» **Exercise instructions**: The line with "Put the speech" and each line following it, up to the final line of the data, should be set down exactly; pictures stay out.

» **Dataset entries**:

__________

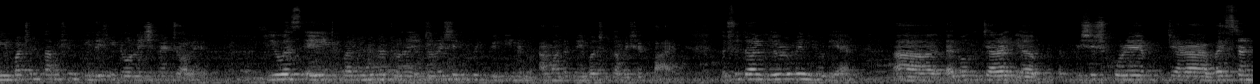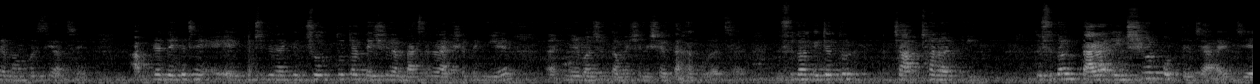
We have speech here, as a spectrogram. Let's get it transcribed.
নির্বাচন কমিশন বিদেশি ডোনেশনে চলে। ইউএস এইড বা বিভিন্ন ডোনেশন আমাদের নির্বাচন কমিশন পায়। তো সুতরাং ইউরোপিয়ান ইউনিয়ন এবং যারা বিশেষ করে যারা ওয়েস্টার্ন ডেমোক্রেসি আছে, আপনারা দেখেছেন কিছুদিন আগে চোদ্দটা দেশের অ্যাম্বাসেডার একসাথে গিয়ে নির্বাচন কমিশনের সাথে দেখা করেছে। সুতরাং এটা তো চাপ ছাড়ার কি। তো সুতরাং তারা এনশিওর করতে চায় যে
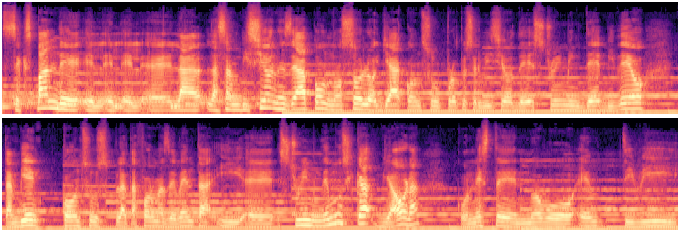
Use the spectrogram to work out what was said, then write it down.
se expande eh, las ambiciones de Apple, no solo ya con su propio servicio de streaming de video, también con sus plataformas de venta y eh, streaming de música, y ahora con este nuevo MTV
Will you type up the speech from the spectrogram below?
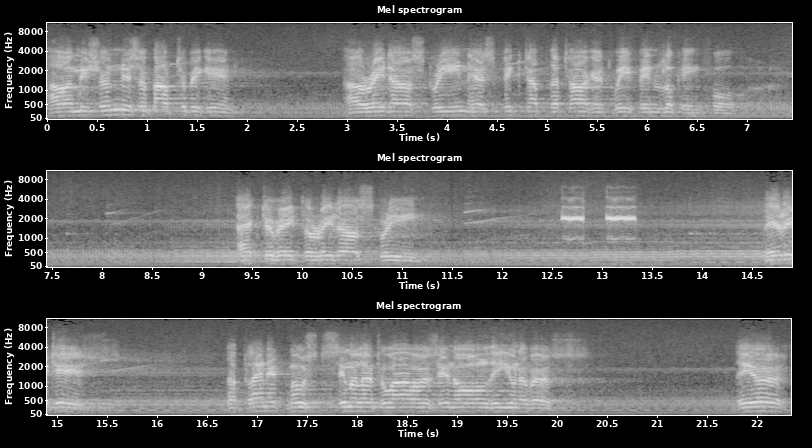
Our mission is about to begin. Our radar screen has picked up the target we've been looking for. Activate the radar screen. There it is. The planet most similar to ours in all the universe. The Earth.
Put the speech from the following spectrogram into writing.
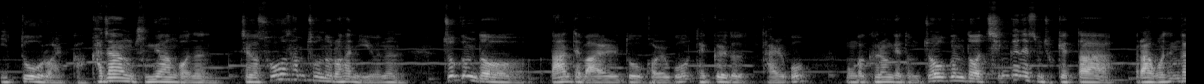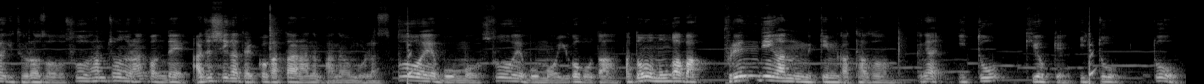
이또로 할까? 가장 중요한 거는 제가 수호 삼촌으로 한 이유는 조금 더 나한테 말도 걸고 댓글도 달고 뭔가 그런 게 좀 조금 더 친근했으면 좋겠다라고 생각이 들어서 수호 삼촌으로 한 건데 아저씨가 될 것 같다라는 반응은 몰랐어. 수호의 모모 수호의 모모 이거보다 아, 너무 뭔가 막 브랜딩하는 느낌 같아서 그냥 이또 귀엽게 이또 또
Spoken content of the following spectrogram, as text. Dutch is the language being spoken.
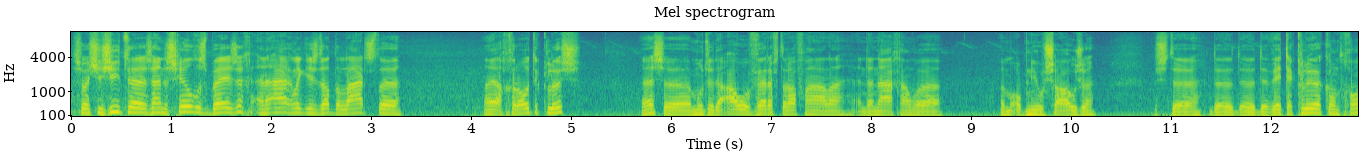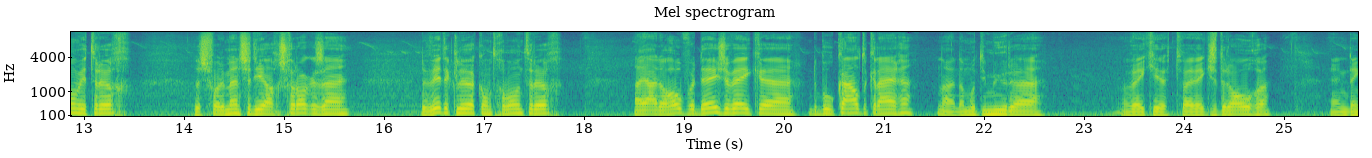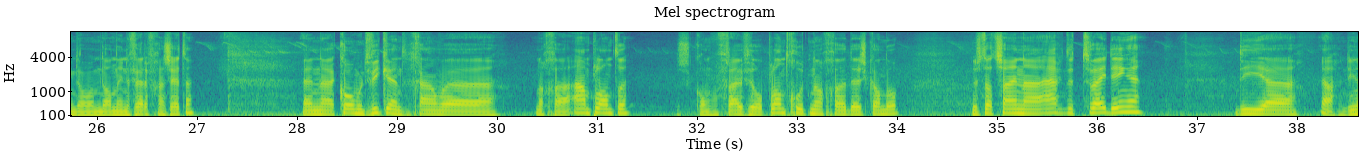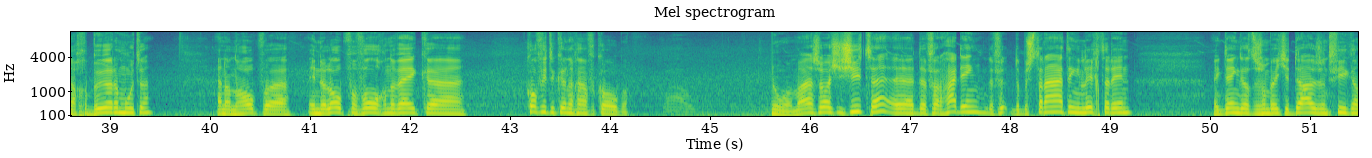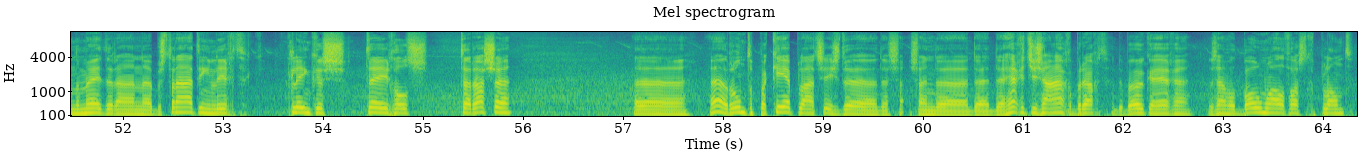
Zoals je ziet eh, zijn de schilders bezig en eigenlijk is dat de laatste nou ja, grote klus. Ze moeten de oude verf eraf halen en daarna gaan we hem opnieuw sauzen. Dus de, de, de, de witte kleur komt gewoon weer terug. Dus voor de mensen die al geschrokken zijn, de witte kleur komt gewoon terug. Nou ja, dan hopen we deze week eh, de boel kaal te krijgen. Nou, dan moet die muur eh, een weekje, twee weken drogen. En ik denk dat we hem dan in de verf gaan zetten. En eh, komend weekend gaan we nog eh, aanplanten. Dus er komt vrij veel plantgoed nog eh, deze kant op. Dus dat zijn eh, eigenlijk de twee dingen die, eh, ja, die nog gebeuren moeten. En dan hopen we in de loop van volgende week eh, koffie te kunnen gaan verkopen. Noemen. Maar zoals je ziet, hè, eh, de verharding, de, bestrating ligt erin. Ik denk dat er zo'n beetje 1000 vierkante meter aan eh, bestrating ligt. Klinkers, tegels, terrassen. Eh, rond de parkeerplaats is de, zijn de, de, de heggetjes aangebracht, de beukenheggen. Er zijn wat bomen alvast geplant.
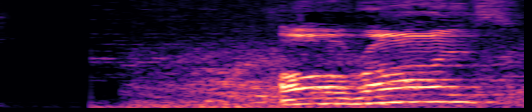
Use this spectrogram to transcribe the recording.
All rise.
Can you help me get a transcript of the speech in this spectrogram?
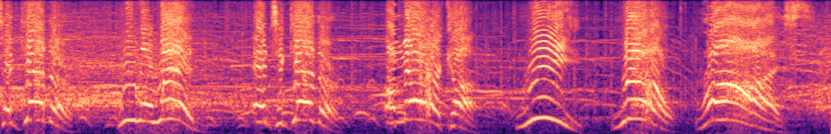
Together, we will win. And together, America, we will rise.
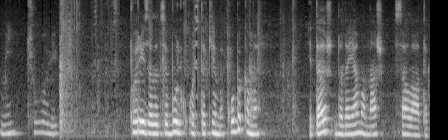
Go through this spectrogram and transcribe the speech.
мій чоловік. Порізали цибульку ось такими кубиками і теж додаємо в наш салатик.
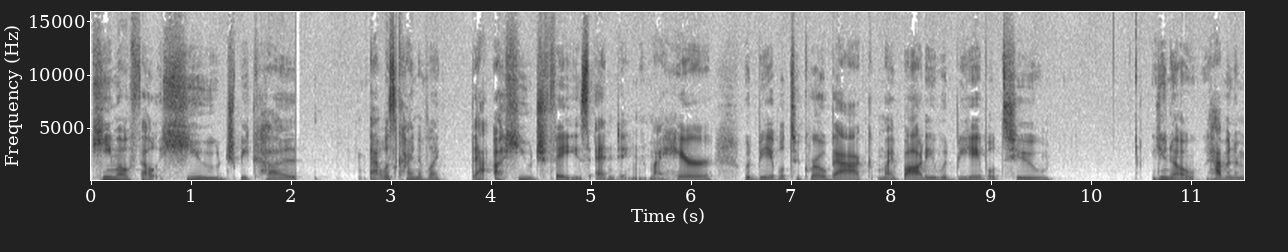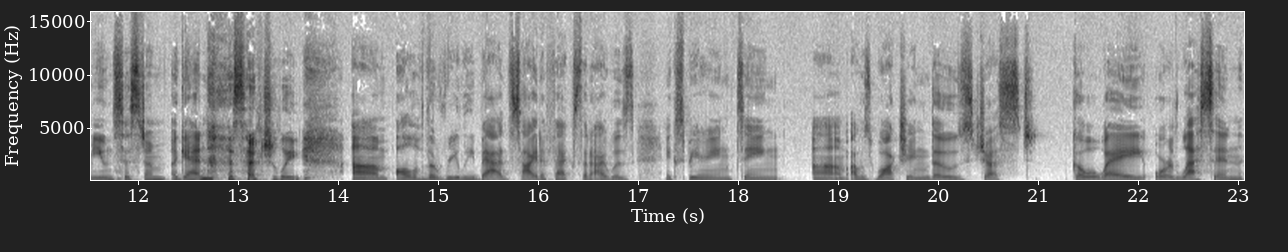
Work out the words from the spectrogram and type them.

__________

» **Exercise result**:
Put the speech from the following spectrogram into writing.
이또로 할까? 가장 중요한 거는 제가 수호 삼촌으로 한 이유는 조금 더 나한테 말도 걸고 댓글도 달고 뭔가 그런 게 좀 조금 더 친근했으면 좋겠다라고 생각이 들어서 수호 삼촌으로 한 건데 아저씨가 될 것 같다라는 반응은 몰랐어. 수호의 모모 수호의 모모 이거보다 아, 너무 뭔가 막 브랜딩하는 느낌 같아서 그냥 이또 귀엽게 이또 또
Spoken content of the following spectrogram, as text. Dutch is the language being spoken.
Zoals je ziet eh, zijn de schilders bezig en eigenlijk is dat de laatste nou ja, grote klus. Ze moeten de oude verf eraf halen en daarna gaan we hem opnieuw sauzen. Dus de, de, de, de witte kleur komt gewoon weer terug. Dus voor de mensen die al geschrokken zijn, de witte kleur komt gewoon terug. Nou ja, dan hopen we deze week eh, de boel kaal te krijgen. Nou, dan moet die muur eh, een weekje, twee weken drogen. En ik denk dat we hem dan in de verf gaan zetten. En eh, komend weekend gaan we nog eh, aanplanten. Dus er komt vrij veel plantgoed nog eh, deze kant op. Dus dat zijn eh, eigenlijk de twee dingen die, eh, ja, die nog gebeuren moeten. En dan hopen we in de loop van volgende week eh, koffie te kunnen gaan verkopen. Noemen. Maar zoals je ziet, hè, eh, de verharding, de, bestrating ligt erin. Ik denk dat er zo'n beetje 1000 vierkante meter aan eh, bestrating ligt. Klinkers, tegels, terrassen. Eh, rond de parkeerplaats is de, zijn de, de, de heggetjes aangebracht, de beukenheggen. Er zijn wat bomen alvast geplant.
Use this spectrogram to transcribe the recording.
All rise.
Can you help me get a transcript of the speech in this spectrogram?
Together, we will win. And together, America, we will rise.
Go through this spectrogram and transcribe the speech.
мій чоловік. Порізали цибульку ось такими кубиками і теж додаємо в наш салатик.
Work out the words from the spectrogram and type them.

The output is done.